The title of this release would seem to imply that the tunes center around the blues, but they don't, really. Some have a bluesy flavor. But it seems to be more about the journey. The soprano ballads have a searching quality, while the tenor romps are more declaratory.
The saxophonist's rich tone is the most notable constant throughout the record. It has a richness and flavor that's akin to a fine wine or cigar. The vivacity and frolicking quality of Cheek's breathy tenor owe much to the influence of Sonny Rollins, while his rhythmic flair draws equally from Eddie Harris. Comparisons to Chris Potter and Donny McCaslin also come to mind, but without all the shrieking and pyrotechnics.
This record is a testament to the fact that no matter how far any player may be from the media limelightand consequently the public consciousnessa great soloist coupled with a terrific backing band can make for some of the freshest music you've ever heard.
Track Listing: Flamingo; Low Key Lightly; Coo; Squirrelling; Song of India; Falling; Blues Cruise; John
Denver; The Sweetheart Tree.
Personnel: Chris Cheek: saxophones; Brad Mehldau: piano, Fender Rhodes, electric keyboard; Larry

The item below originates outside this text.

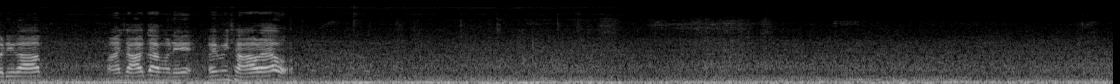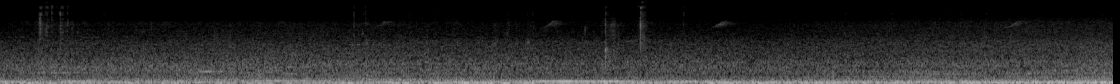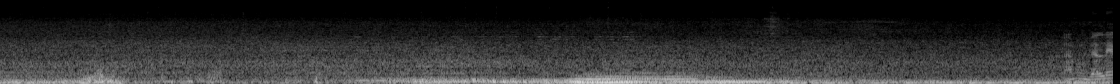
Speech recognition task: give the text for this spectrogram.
สวัสดีครับ มาเช้าจังวันนี้ไม่ไม่เช้าแล้ว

Grenadier: bass; Jorge Rossy: drums, hand percussion.
I love jazz because it mixes intellect and emotion in a very spontaneous way.
I was first exposed to jazz by liberating a Coltrane and a Pharoah Sanders record from a friend in NYC and listening to them over and over until I got it.
My advice to new listeners is you have to take the time to listen to some jazz tunes a number of times until it starts to make sense.